Studies related to the degradation of food colouring matters
2016-07-20T11:59:07Z (GMT) by
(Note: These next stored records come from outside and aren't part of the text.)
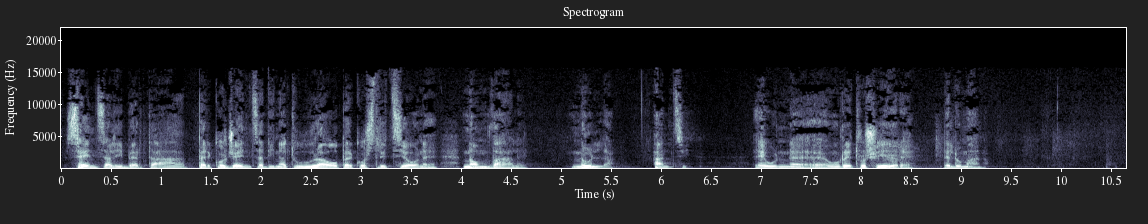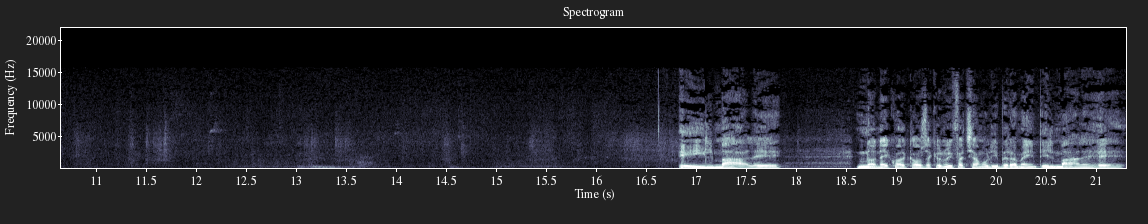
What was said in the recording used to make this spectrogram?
senza libertà, per cogenza di natura o per costrizione, non vale nulla, anzi è un, eh, un retrocedere dell'umano. E il male non è qualcosa che noi facciamo liberamente, il male è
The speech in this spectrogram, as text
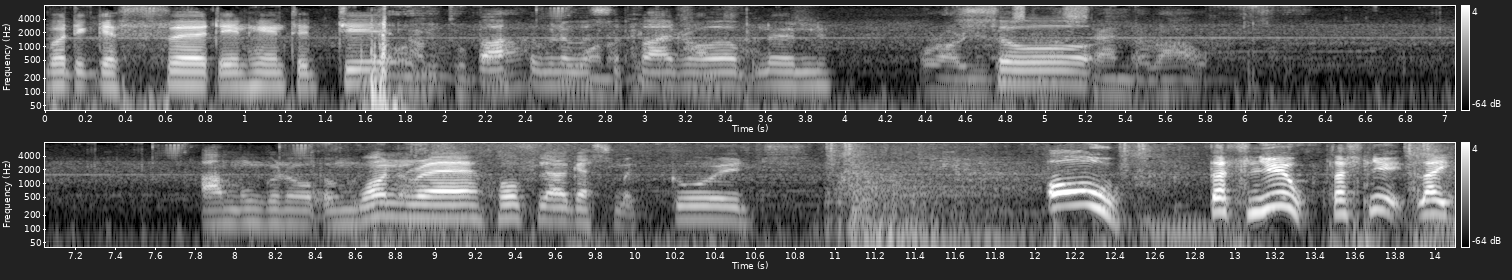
got to get 13 here today. Are I'm to back with another supply company? opening. Or are you So- just gonna stand around? I'm gonna open one rare. Hopefully, I'll get some goods. Oh! That's new! That's new! Like,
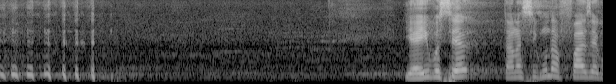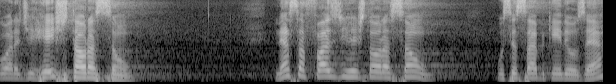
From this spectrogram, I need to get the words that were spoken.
E aí você está na segunda fase agora de restauração. Nessa fase de restauração, você sabe quem Deus é,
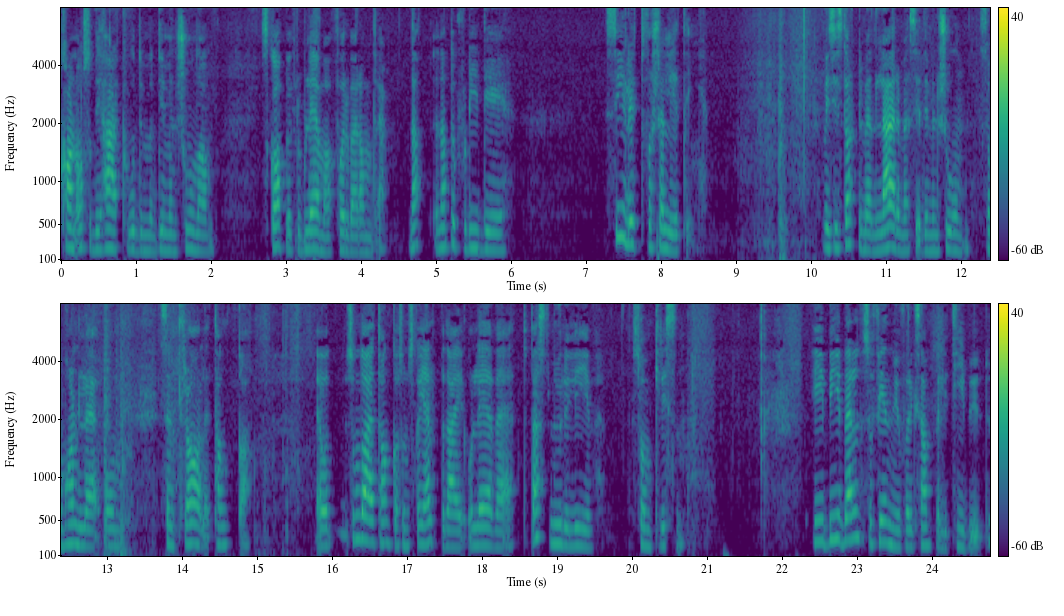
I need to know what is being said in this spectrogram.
kan også de her to dimensjonene skape problemer for hverandre. nettopp fordi de sier litt forskjellige ting. Hvis vi starter med den læremessige dimensjonen, som handler om sentrale tanker, som da er tanker som skal hjelpe deg å leve et best mulig liv som kristen. I Bibelen så finner vi jo f.eks. i ti bud.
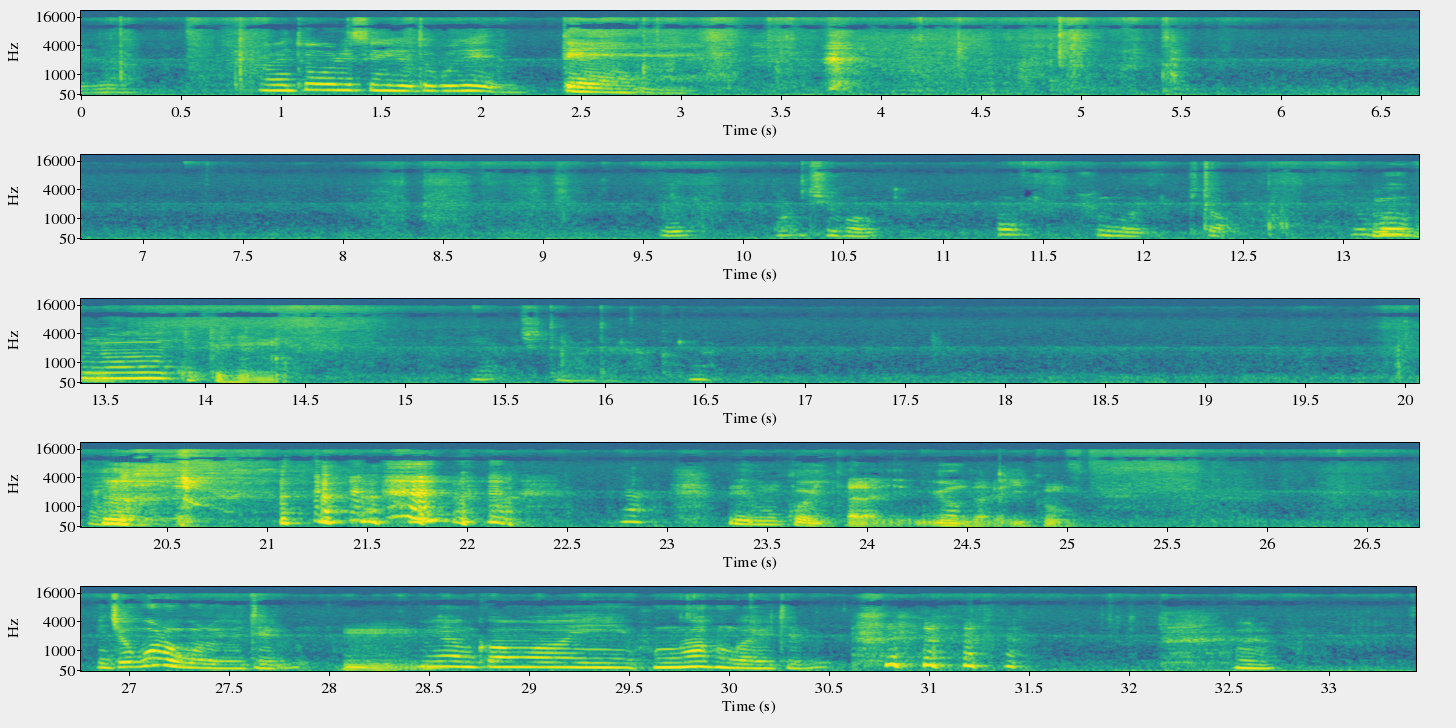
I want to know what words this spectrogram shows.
な通り過ぎたとこででーん。おあ違う。おすごい。来た。どこ行くのーってへんな。いやちょっとまだな。で向こう行ったら読んだら行くん？めっちゃゴロゴロ言うてる。うん。いやかわいい。ふんがふんが言うてる。うん。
A differential pulse polarographic method has been developed for the determination of ascorbic acid and food colours in the same solution. Aniline, sulphanilic acid and naphthionic acid were shown to be formed from particular food colours: visible spectrophotometric methods involving diazotization and coupling with N-l-naphthylethylenediamine dihydrochloride.were developed for monitoring their formation. The method is not subject to interference from the other amines formed from the cleavage of the azo bonds. Ammonia was shown to be present in the degraded solution and an indophenol method was developed for following its formation. These methods have been used to monitor permitted food colouring matters and ascorbic acid during interaction in accelerated light and heat degradation studies in the presence and absence of EOTA. Heat degradation studies were also carried out in the absence of ascorbic acid. EOTA was found not only to stabilise ascorbic acid but also to stabilise food colouring matters in the presence of ascorbic acid. Full yields of ammonia were obtained from the degradation of azo groups via sulphanilic acid and naphthionic acid during the light degradation studies. Interaction of food colours and ascorbic acid has also been shown to occur at room temperature in the dark and to yield ammonia and simple amines. In the heat degradation studies (130°C) relatively low yields of amines and ammonia were obtained despite complete visible degradation of food colours. This indicated the formation of more complex nitrogen containing compounds. EOTA was shown to stabilise acetamido groups from photolytic hydrolysis in several drug compounds as well as in the food colouring matters Red 2G and Black PN. A rapid differential pulse polarographic method for the determination of food colours in boiled sweets directly without prior separation or extraction procedures has been developed. A detector cell designed and constructed in our workshops and previously used with a glassy carbon electrode has been adapted very successfully for use with a sessile mercury drop electrode. The use of the system in flow injection analysis has been demonstrated by determining food colours in the reductive and oxidative modes. Ascorbic acid, sulphite and other species have also been determined. In the determination of ascorbic acid deoxygenation is not necessary.